From the table below, note that the 289, 302, 351W, 351-C, 351/400M and 400-C all have a 4.00" bore. The displacement difference comes through the stroke. However, there are other significant block differences that are not apparent from just looking at the bore and stroke. Within a family, there are some similarities, but not complete similarity. For example, within the 335 family there are differences in the crank centerline to top of deck change. This results in differences in the intakes, connecting rods and pistons. The 351-C has its own heads that don't interchange with any other block outside the 335 family. The 351-C 2V, 4V and Austrailian heads, as well as the 351/400M and 400 heads, can all be used on any 351-C block as long as the intakes and exhausts are compatible. However, they are not all equal in performance. See the heads discussion for more information.

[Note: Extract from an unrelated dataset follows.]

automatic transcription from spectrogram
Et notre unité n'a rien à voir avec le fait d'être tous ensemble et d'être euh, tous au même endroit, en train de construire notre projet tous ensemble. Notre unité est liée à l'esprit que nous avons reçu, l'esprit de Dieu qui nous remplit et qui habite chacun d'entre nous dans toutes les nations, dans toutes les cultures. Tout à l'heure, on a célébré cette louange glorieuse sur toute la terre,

Since the bore spacing for all the small blocks (including the 351-W, 351-C, 400-C and 351/400M) is the same, you can get some interesting interchanges if you are willing to perform additonal machining, such as boring some additional water passage holes. A 351-C head can be put on a 351-W, called a Clevor. TRW sells special Clevor pistons. The canted valves in the Cleveland heads mean you can't use the Windsor pistons. The Boss 302 was, essentially, a 351 Cleveland, 4V head put on a 302. Any 351-C head can be used on a 302 with some adjustments to water passages (I have forgotten exactly whether you plug some, drill some or both) and special pistons.

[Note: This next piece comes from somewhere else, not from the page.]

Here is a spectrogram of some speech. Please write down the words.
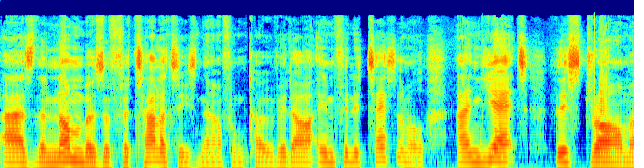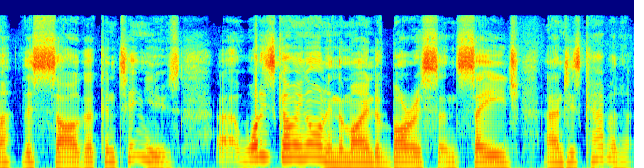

The 400C has a taller deck height than the 351-C so it can accommodate the longer stroke. Since the 351M is basically a destroked 400M, it also has a taller deck height. A taller deck means wider too. You can see that the Crank Centerline to Top of Deck dimension for the 351/400-M and 400-C are nearly the same as the FE family (390, 427, 428) and 385 family (429/460). Therefore the 335 family is often considered a "Big Block" engine. The 351/400M and 400-C all require a "big block" bell housing. However, the 351-C has a smaller deck height and needs a small block bell housing. So, the 351-C is part of the 335 family, which is thought of as a big block family, but it has many attributes of the small block 90 degree V family. Since it is smaller, there is much less weight in the 351-C so the HP to weight ratio is very high.


1) This is for 1971-1972. Starting in 1973, height is 9.503"
2) I calculated this using the deck height, stroke and rod length of the 400C
3) Compression height is for 1961-1968. From 1969-1971 Comp. Height is 1.776". I don't know how compression ratio was maintained in this change because the deck height, stroke and rod length see to stay fixed for all years.